## HOW TO COMPLETE THIS TASK
Lines from the one containing "Identify the words" through the last one in the data below: write them out word for word, and only them.
RECORDS TO USE Start Marker
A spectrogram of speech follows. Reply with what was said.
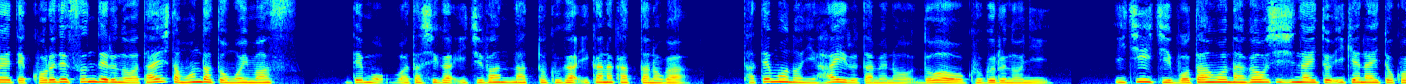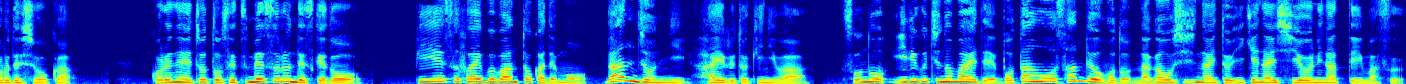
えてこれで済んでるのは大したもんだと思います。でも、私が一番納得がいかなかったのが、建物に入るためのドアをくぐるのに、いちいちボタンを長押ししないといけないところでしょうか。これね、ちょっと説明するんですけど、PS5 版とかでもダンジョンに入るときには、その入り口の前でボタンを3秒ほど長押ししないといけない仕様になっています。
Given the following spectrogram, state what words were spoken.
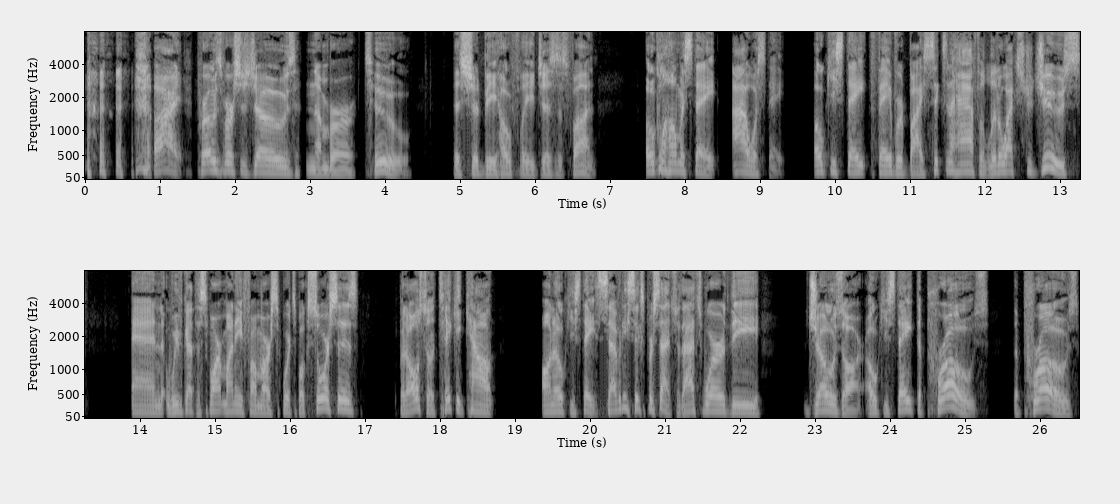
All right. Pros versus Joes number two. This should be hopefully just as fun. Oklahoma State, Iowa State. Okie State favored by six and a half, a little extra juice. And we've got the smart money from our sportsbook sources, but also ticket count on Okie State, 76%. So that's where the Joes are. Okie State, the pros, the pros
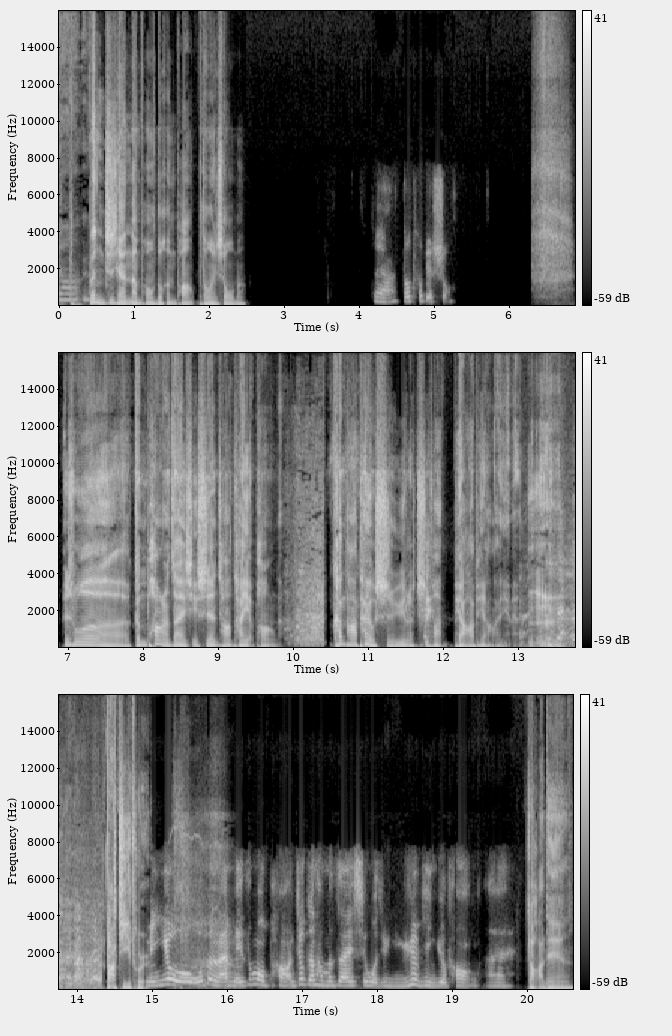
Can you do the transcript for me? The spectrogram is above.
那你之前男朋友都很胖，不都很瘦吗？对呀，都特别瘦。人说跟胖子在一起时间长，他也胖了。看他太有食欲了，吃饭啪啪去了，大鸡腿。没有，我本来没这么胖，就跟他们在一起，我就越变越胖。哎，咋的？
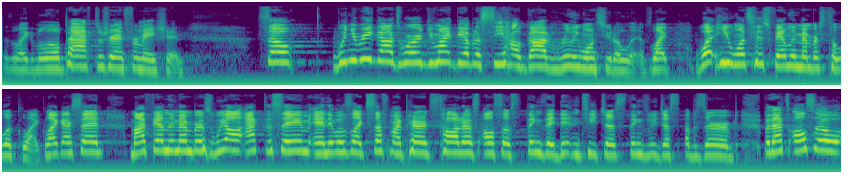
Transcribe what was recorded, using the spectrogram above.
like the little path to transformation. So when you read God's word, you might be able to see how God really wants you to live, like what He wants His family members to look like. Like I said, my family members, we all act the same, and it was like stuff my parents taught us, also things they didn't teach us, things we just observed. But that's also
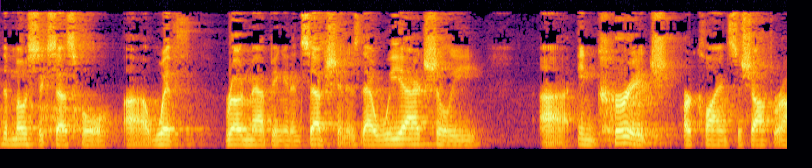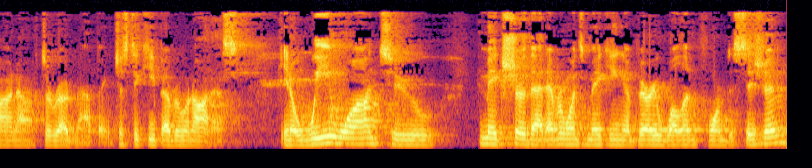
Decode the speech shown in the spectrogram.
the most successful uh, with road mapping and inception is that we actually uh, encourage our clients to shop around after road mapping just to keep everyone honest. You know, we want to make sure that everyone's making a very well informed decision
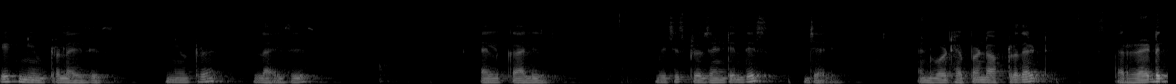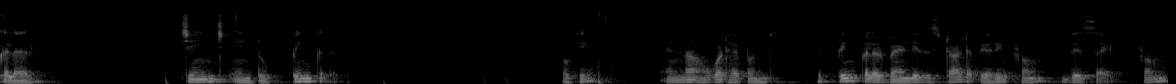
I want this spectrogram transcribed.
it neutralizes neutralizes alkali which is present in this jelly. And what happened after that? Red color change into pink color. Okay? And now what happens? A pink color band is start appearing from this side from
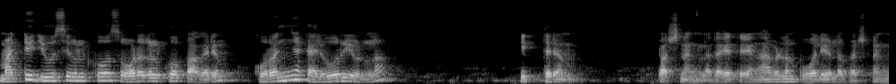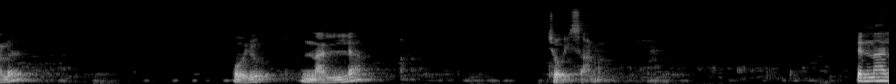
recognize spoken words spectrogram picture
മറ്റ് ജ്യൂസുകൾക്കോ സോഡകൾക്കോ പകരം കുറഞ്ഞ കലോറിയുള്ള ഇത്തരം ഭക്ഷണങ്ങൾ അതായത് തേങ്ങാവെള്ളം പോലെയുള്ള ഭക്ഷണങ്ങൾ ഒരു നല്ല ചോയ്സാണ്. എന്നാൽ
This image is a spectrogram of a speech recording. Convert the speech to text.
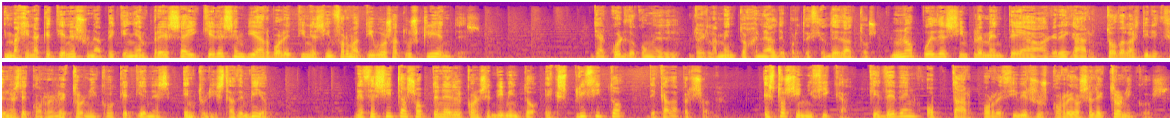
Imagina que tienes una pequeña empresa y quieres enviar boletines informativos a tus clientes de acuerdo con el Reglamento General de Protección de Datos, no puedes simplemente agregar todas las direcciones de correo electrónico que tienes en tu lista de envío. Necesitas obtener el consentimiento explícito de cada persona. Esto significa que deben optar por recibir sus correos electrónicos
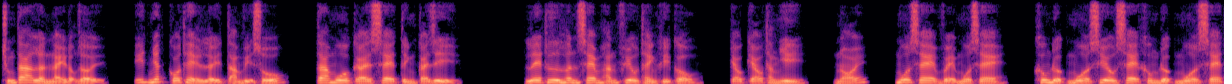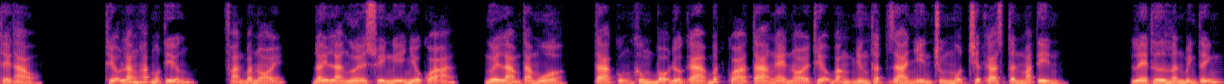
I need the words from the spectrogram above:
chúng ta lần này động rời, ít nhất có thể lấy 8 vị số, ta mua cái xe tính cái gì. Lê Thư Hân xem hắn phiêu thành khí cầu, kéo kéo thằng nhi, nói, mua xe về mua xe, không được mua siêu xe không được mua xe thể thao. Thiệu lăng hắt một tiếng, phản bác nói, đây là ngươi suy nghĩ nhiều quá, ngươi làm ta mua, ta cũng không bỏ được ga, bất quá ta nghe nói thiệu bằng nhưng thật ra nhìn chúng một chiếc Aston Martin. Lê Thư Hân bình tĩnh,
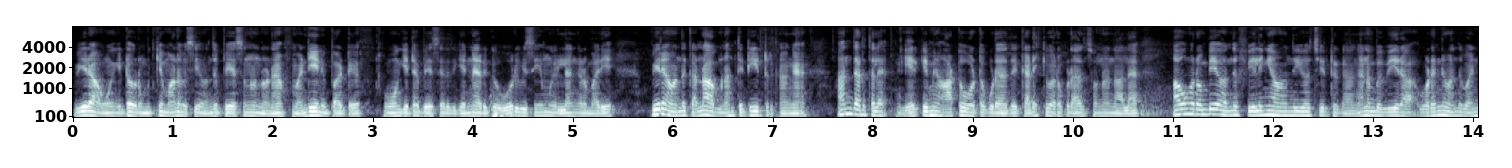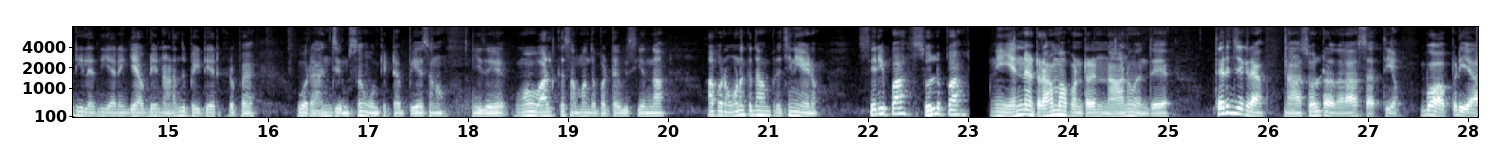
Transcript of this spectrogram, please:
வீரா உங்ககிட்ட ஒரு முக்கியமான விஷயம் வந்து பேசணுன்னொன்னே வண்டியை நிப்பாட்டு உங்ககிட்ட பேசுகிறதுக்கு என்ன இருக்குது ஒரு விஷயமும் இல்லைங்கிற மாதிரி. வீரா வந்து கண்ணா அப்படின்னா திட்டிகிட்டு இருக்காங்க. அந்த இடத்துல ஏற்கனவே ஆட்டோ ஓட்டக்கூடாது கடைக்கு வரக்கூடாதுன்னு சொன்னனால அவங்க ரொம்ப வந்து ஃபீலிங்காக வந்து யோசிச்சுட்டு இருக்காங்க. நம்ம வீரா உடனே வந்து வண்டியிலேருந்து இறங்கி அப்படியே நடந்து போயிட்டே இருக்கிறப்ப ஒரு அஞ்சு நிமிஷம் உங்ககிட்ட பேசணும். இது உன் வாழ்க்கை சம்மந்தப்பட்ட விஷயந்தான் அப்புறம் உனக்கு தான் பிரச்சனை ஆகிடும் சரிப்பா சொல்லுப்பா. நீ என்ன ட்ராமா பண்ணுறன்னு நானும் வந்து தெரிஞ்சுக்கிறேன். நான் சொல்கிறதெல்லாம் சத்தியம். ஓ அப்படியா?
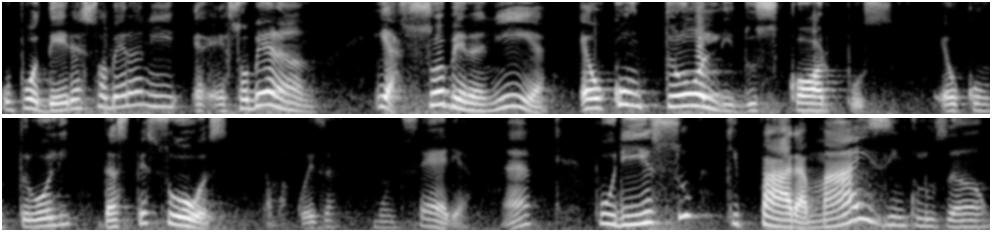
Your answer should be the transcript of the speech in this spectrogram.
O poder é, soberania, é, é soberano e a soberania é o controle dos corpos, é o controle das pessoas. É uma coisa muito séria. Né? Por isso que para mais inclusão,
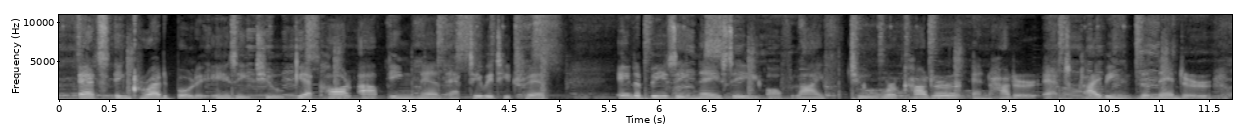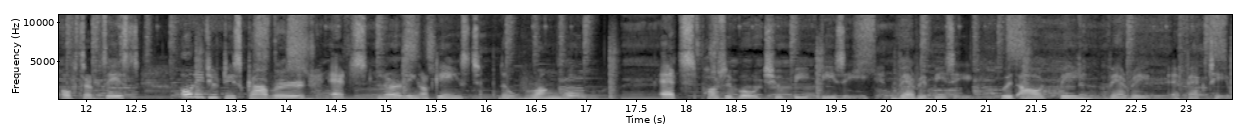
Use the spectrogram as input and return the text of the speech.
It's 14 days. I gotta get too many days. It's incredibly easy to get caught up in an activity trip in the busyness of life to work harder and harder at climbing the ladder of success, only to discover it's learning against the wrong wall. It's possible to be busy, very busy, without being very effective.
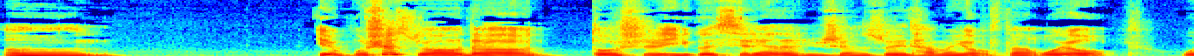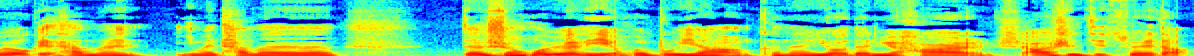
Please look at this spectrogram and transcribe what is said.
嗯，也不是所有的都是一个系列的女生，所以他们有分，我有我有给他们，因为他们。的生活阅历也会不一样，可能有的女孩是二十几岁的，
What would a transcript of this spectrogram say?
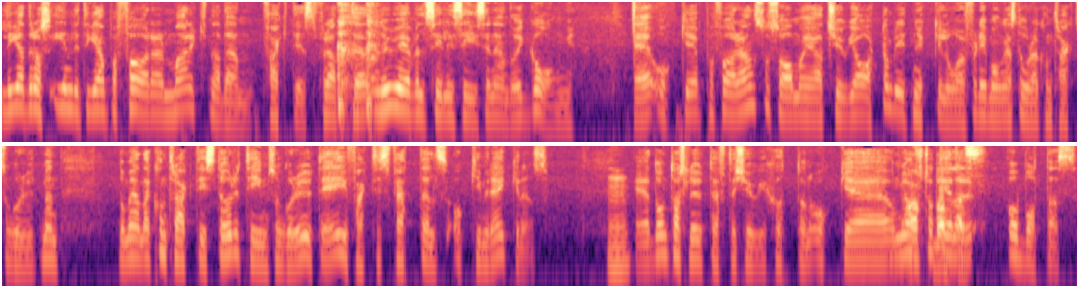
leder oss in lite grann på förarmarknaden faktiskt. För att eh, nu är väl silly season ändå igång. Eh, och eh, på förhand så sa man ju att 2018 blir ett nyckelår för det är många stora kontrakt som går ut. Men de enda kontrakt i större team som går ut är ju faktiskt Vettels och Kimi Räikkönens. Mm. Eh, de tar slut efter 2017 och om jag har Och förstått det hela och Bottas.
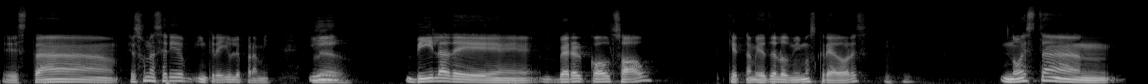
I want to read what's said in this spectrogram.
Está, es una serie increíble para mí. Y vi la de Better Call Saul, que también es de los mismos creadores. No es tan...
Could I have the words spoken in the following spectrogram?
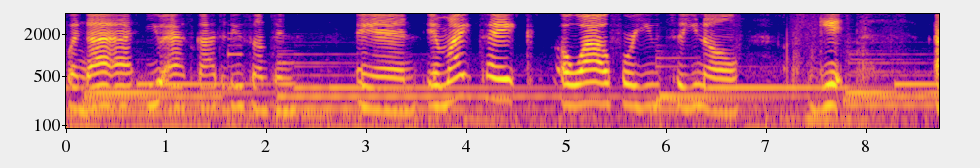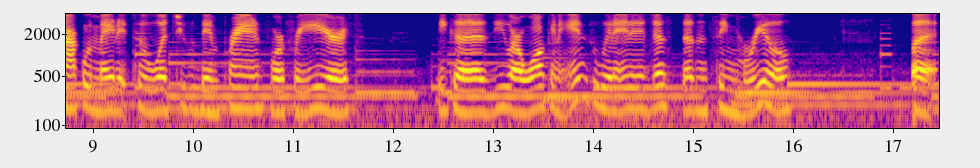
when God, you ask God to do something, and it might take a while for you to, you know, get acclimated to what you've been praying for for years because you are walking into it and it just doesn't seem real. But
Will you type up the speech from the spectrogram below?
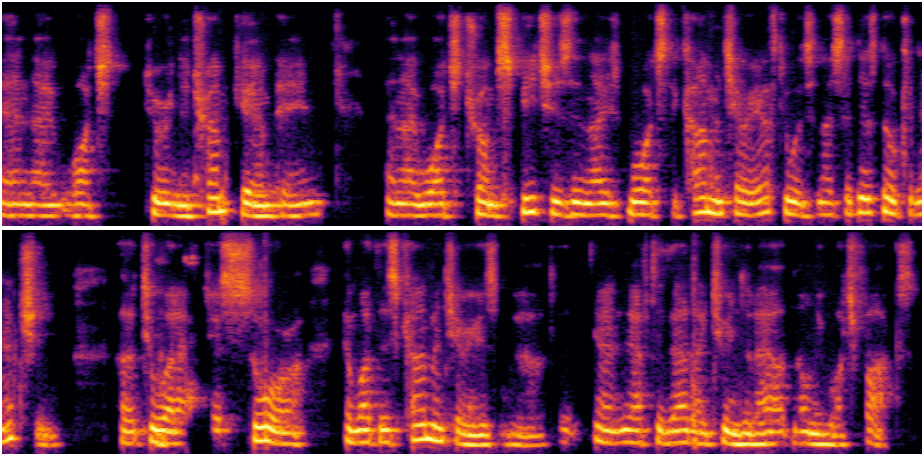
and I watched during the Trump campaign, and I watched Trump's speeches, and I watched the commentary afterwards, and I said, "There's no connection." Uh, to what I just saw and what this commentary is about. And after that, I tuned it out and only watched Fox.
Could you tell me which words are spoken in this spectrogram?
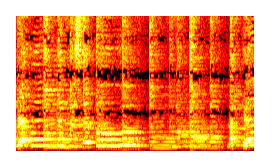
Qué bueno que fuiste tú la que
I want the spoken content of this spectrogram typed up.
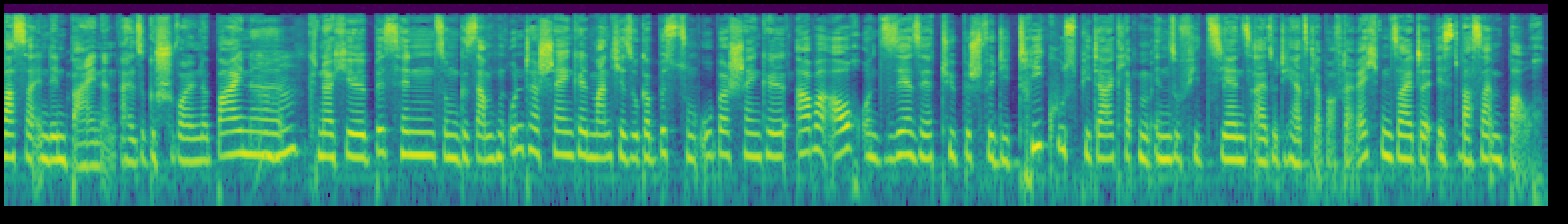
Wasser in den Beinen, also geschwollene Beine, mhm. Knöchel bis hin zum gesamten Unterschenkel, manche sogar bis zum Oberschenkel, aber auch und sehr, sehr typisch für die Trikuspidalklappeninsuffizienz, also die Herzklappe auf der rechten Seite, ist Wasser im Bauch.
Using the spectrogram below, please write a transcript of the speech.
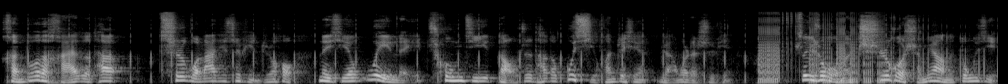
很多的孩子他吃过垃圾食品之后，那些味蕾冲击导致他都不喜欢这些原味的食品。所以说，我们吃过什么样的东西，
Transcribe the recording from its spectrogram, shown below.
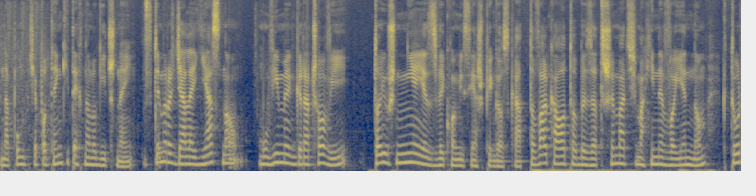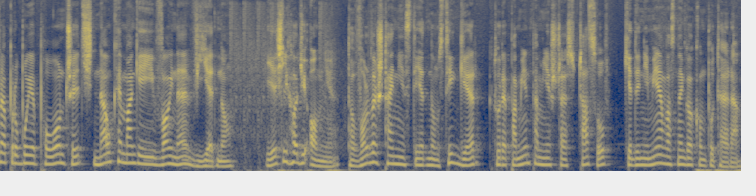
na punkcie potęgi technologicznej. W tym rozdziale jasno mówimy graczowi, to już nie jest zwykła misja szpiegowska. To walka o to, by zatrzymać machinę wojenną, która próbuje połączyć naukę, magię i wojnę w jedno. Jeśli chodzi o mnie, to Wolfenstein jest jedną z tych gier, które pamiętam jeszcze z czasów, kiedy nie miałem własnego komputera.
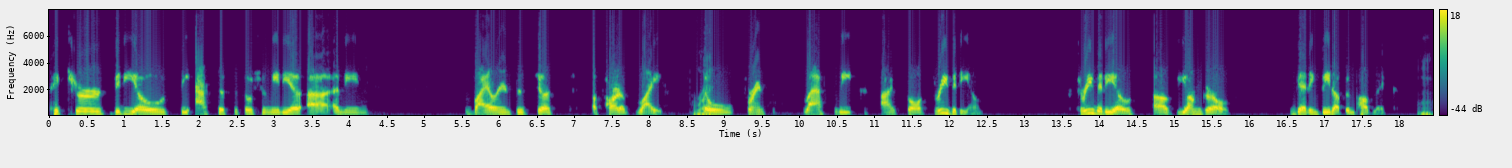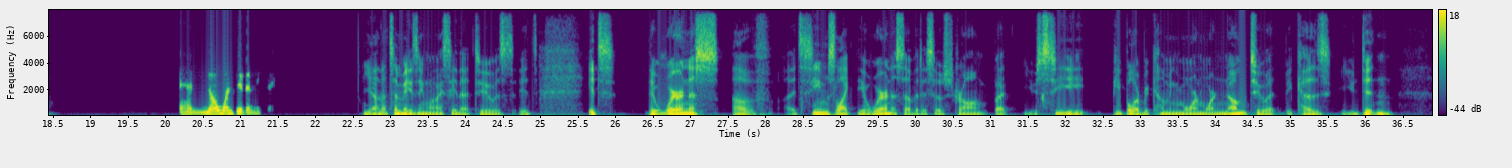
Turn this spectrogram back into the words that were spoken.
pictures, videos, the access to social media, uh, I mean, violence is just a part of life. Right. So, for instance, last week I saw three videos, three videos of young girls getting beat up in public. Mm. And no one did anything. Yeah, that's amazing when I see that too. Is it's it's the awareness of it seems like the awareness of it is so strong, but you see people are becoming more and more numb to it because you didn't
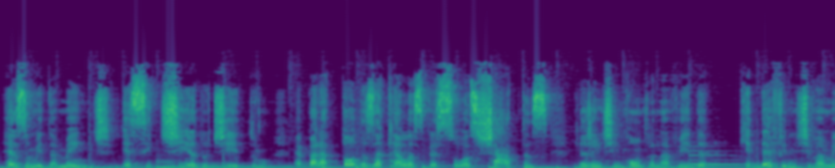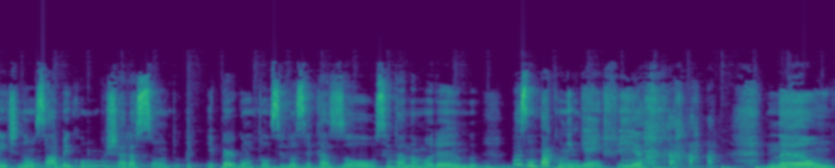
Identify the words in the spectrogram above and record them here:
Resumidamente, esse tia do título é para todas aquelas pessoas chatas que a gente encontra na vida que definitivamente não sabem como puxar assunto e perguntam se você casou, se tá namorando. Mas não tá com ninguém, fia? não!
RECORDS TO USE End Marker
## WRITTEN SOLUTION
Identify the words in the spectrogram above and record them here:
Resumidamente, esse tia do título é para todas aquelas pessoas chatas que a gente encontra na vida que definitivamente não sabem como puxar assunto e perguntam se você casou, se tá namorando. Mas não tá com ninguém, fia? não!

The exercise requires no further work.